A TEACHER of a troubled residential school could be struck off amid allegations he lined his pupils up against a gym wall and hit golf balls at them.
James McMenemy is also said to have hurled rocks at pupils and thrown them into rivers and streams at troubled Kerelaw residential school in Ayrshire, which was closed amid a police probe into abuse.
According to a list of 15 charges brought by the General Teaching Council for Scotland (GTCS) McMenemy also threatened to make false allegations of criminality against his pupils.
At a competency hearing this week one former pupil, now a prisoner at Barlinnie, told how he was attacked by the 48-year-old teacher.
And a senior manager at Glasgow City Council said there was a culture among teachers at the school of covering up violence.
Daniel Higgins, who the GTCS heard was in custody for a driving offence, arrived in handcuffs to give evidence against McMenemy this week.
He admitted during his testimony that squads of riot police attended after he brought a Ghurka knife with him to school with the intention of attacking McMenemy.
But Mr Higgins, 26, said he had been attacked by the teacher in a quiet room in the school.
He was taken out of class and ended up ‘rolling on the floor’ with the teacher when he was 14 or 15 years old, he said.
“I can’t remember how it started but I remember how it finished,” he added.
“I had cuts and burns from where I was dragged to the floor. At the time I thought this was just normal, this is what happens.
“There was no point complaining because this happened all the time. It wasn’t just McMenemy, but a lot of them.
“They were just terrorising youngsters. I didn’t think it was right but I was only a wee guy.”
When asked by case presenter Robert Burnett why he did not report the matter to the police later, he said: “I didn’t want to stick anybody in jail. I’ve been to jail and I wouldn’t want it for anybody.”
Efforts to discredit Mr Higgins were made by McMenemy’s lawyer Andrew Gibb, who suggested he was a violent pupil.
Mr Higgins admitted he had been expelled after he turned up at the school with the knife.

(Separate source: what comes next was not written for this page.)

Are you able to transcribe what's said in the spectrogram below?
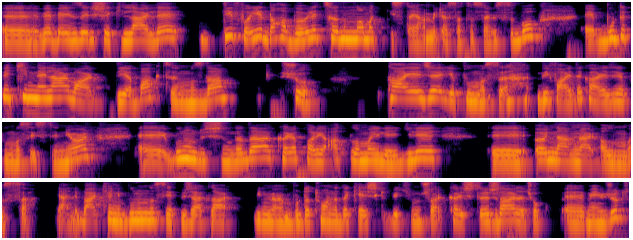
e, ve benzeri şekillerle DeFi'yi daha böyle tanımlamak isteyen bir yasa tasarısı bu. E, burada peki neler var diye baktığımızda şu KYC yapılması, DeFi'de KYC yapılması isteniyor. E, bunun dışında da kara parayı aklama ile ilgili e, önlemler alınması. Yani belki hani bunu nasıl yapacaklar bilmiyorum. Burada Tornado Cash gibi sonuçlar, karıştırıcılar da çok e, mevcut.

But a senior manager at Glasgow City Council, Mary Moran, said staff at Kerelaw used inappropriate force to restrain pupils, and acted together to prevent information getting out.
During her first visit to the school in May 2003 she encountered a culture of staff not following proper procedures, she said. “There was an air in the senior management of ‘This is Kerelaw, we do things our own way’,” she said.
“They covered for each other.”
She said reports had highlighted the school was failing pupils drastically, and pupils feared their teachers.
McMenemy is facing 15 charges of violence towards pupils and failing to comply with guidelines.
On charge claims that on various occasions at the school gym McMenemy made pupils “line up against a wall” and repeatedly struck “golf balls and other objects at them”.
Another allegation says he threw pupils “in rivers and streams”, forced them to “walk while their clothing was wet” and threw “rocks and other objects” at them.
Kerelaw opened as a residential school in 1970 with a secure unit added in 1983. In 2006 the school was closed after allegations of child abuse and bullying.
Former art teacher Matthew George was jailed for ten years for a series of physical and sexual assaults on children at the school.
In 2007 Glasgow Council reported that there had been up to 400 allegations of physical or sexual abuse.
The conduct is said to have taken place between 1993 and 2004 in the school.
The case against him is due to continue later this month.